### [Assignment]
Below, some lines carry pictures; leave those pictures out and retype exactly the lines from the one with "Run speech recognition" through the one with "Tell me what is said in this spectrogram.".

** Opening Input records block **

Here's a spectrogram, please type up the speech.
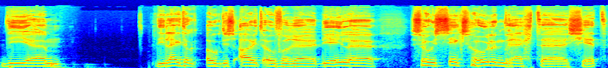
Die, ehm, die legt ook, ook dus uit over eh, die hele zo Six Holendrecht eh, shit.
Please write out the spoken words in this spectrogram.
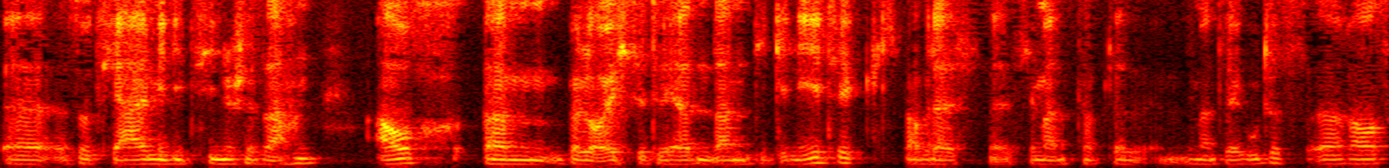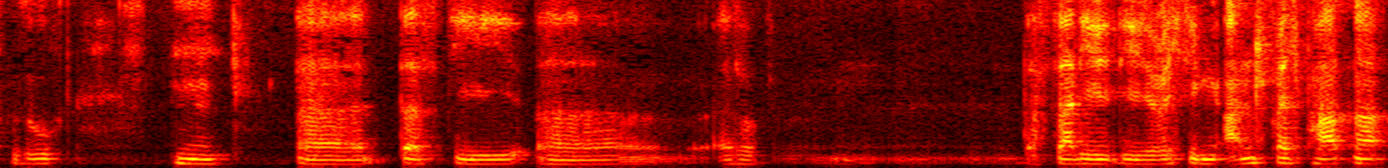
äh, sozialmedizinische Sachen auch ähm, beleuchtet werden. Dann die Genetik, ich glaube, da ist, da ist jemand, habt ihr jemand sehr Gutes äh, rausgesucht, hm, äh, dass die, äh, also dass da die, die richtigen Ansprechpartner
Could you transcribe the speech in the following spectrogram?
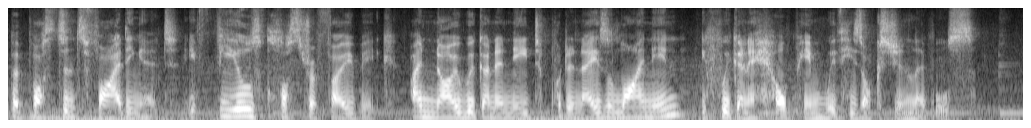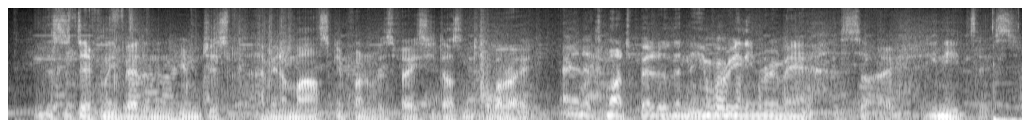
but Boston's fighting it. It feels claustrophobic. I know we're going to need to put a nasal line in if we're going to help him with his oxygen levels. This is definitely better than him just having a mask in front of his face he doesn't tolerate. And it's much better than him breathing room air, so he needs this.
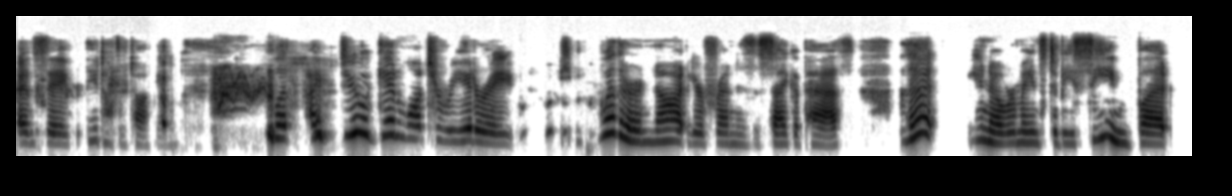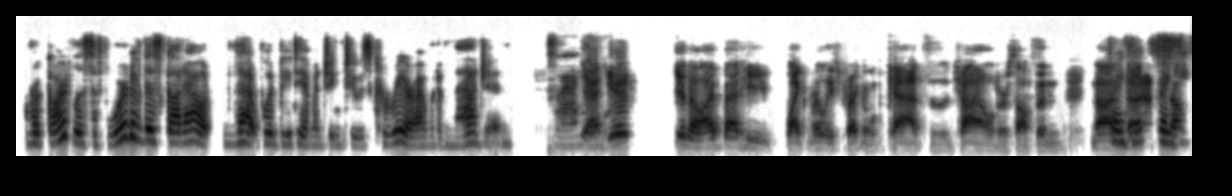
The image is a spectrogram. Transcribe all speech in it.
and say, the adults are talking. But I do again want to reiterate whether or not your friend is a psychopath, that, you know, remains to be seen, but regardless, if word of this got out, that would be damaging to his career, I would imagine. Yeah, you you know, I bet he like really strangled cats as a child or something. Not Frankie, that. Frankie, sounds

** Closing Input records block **
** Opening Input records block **

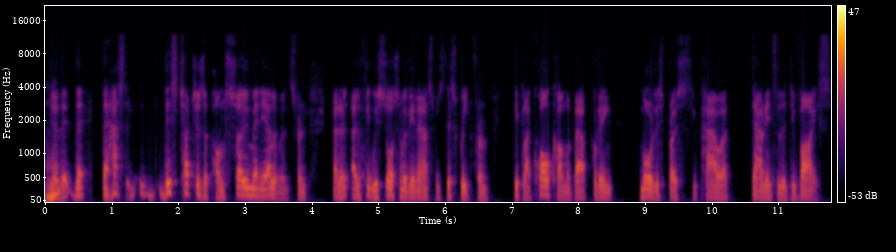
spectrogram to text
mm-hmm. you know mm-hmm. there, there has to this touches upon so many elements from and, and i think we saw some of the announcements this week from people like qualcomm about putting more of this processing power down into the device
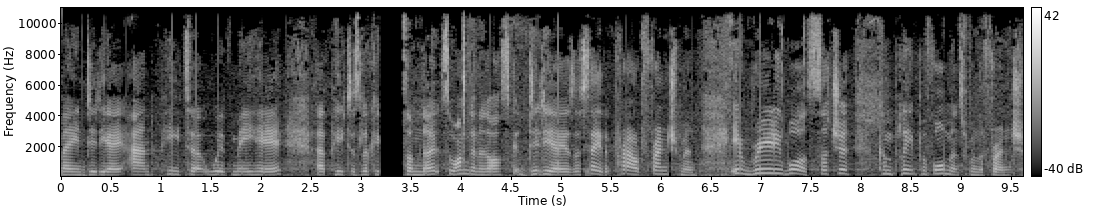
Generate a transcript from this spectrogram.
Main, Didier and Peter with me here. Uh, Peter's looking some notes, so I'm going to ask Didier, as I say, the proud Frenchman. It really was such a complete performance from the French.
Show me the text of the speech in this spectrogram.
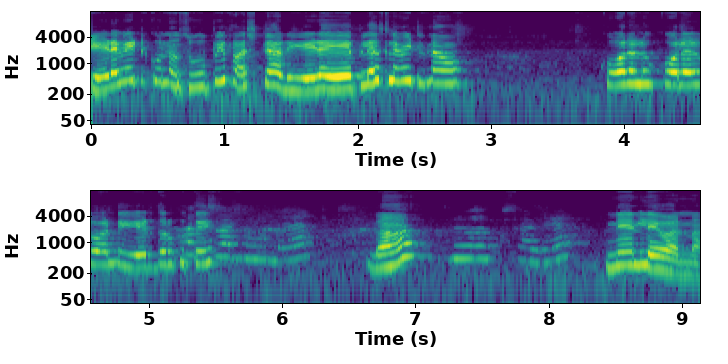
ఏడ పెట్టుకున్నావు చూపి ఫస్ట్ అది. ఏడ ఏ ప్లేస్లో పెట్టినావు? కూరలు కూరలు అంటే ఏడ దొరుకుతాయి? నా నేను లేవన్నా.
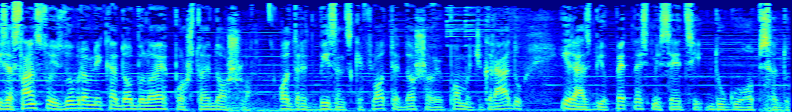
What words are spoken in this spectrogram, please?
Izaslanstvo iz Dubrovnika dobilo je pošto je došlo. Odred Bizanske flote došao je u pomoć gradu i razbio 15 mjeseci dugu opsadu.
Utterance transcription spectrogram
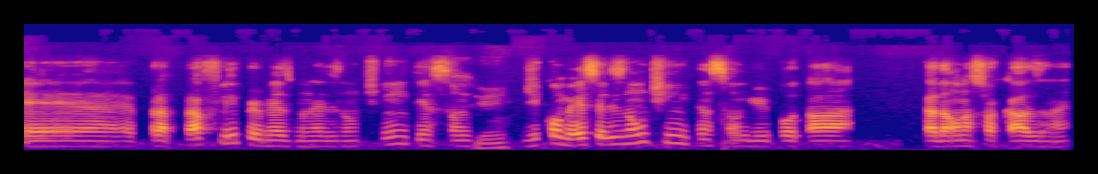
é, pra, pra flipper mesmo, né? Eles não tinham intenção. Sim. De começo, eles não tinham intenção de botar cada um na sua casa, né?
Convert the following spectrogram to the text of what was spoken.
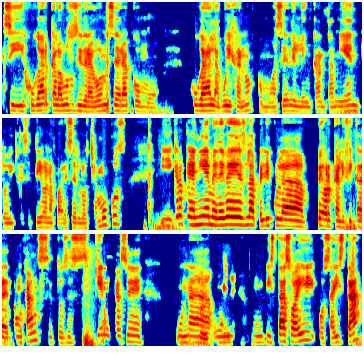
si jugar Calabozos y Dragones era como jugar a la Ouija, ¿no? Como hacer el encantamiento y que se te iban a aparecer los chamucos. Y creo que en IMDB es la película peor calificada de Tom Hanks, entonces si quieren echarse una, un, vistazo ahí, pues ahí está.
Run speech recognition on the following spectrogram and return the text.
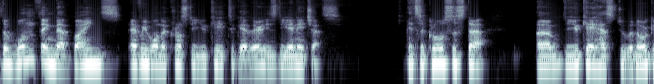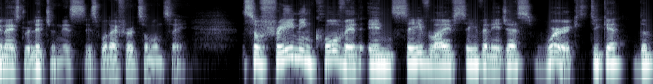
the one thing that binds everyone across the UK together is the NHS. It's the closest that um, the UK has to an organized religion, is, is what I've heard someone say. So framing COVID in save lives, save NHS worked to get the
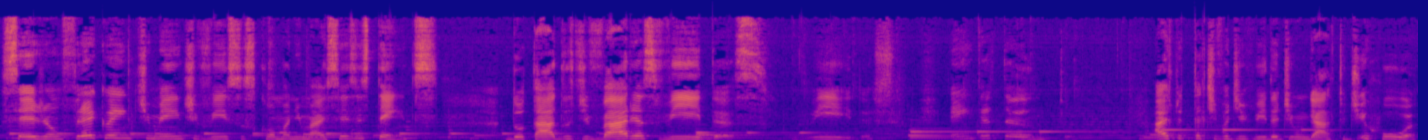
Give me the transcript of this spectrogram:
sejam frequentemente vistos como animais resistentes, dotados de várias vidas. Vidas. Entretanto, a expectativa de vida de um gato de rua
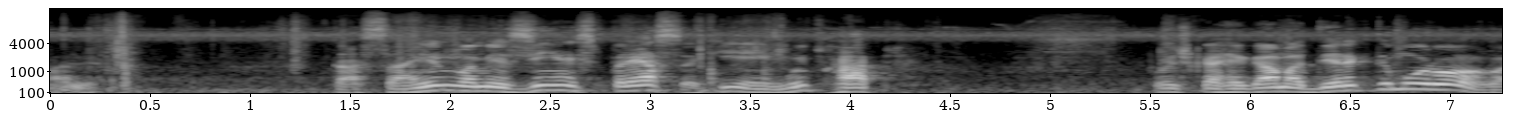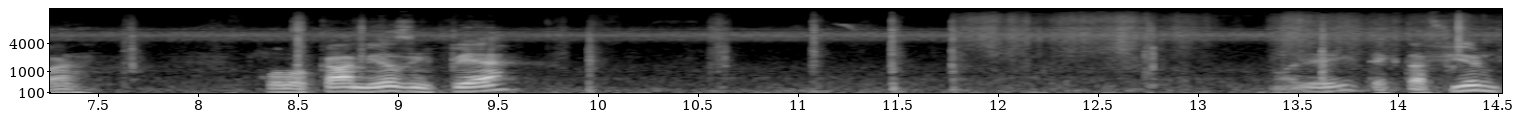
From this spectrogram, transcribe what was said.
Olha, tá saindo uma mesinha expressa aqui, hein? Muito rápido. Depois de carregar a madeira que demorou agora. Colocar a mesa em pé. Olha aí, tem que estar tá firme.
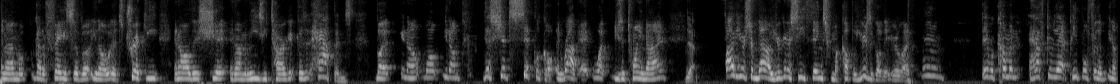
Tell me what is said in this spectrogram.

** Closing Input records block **

### [Output]
Run speech recognition on the following spectrogram and return the text.
the one thing that binds everyone across the UK together is the NHS. It's the closest that um, the UK has to an organized religion, is, is what I've heard someone say. So framing COVID in save lives, save NHS worked to get the
Give me the transcript of this spectrogram:
sejam frequentemente vistos como animais resistentes, dotados de várias vidas. Vidas. Entretanto, a expectativa de vida de um gato de rua
From this spectrogram, transcribe what was said.
Olha, tá saindo uma mesinha expressa aqui, hein? Muito rápido. Depois de carregar a madeira que demorou agora. Colocar a mesa em pé. Olha aí, tem que estar tá firme.
Tell me what is said in this spectrogram.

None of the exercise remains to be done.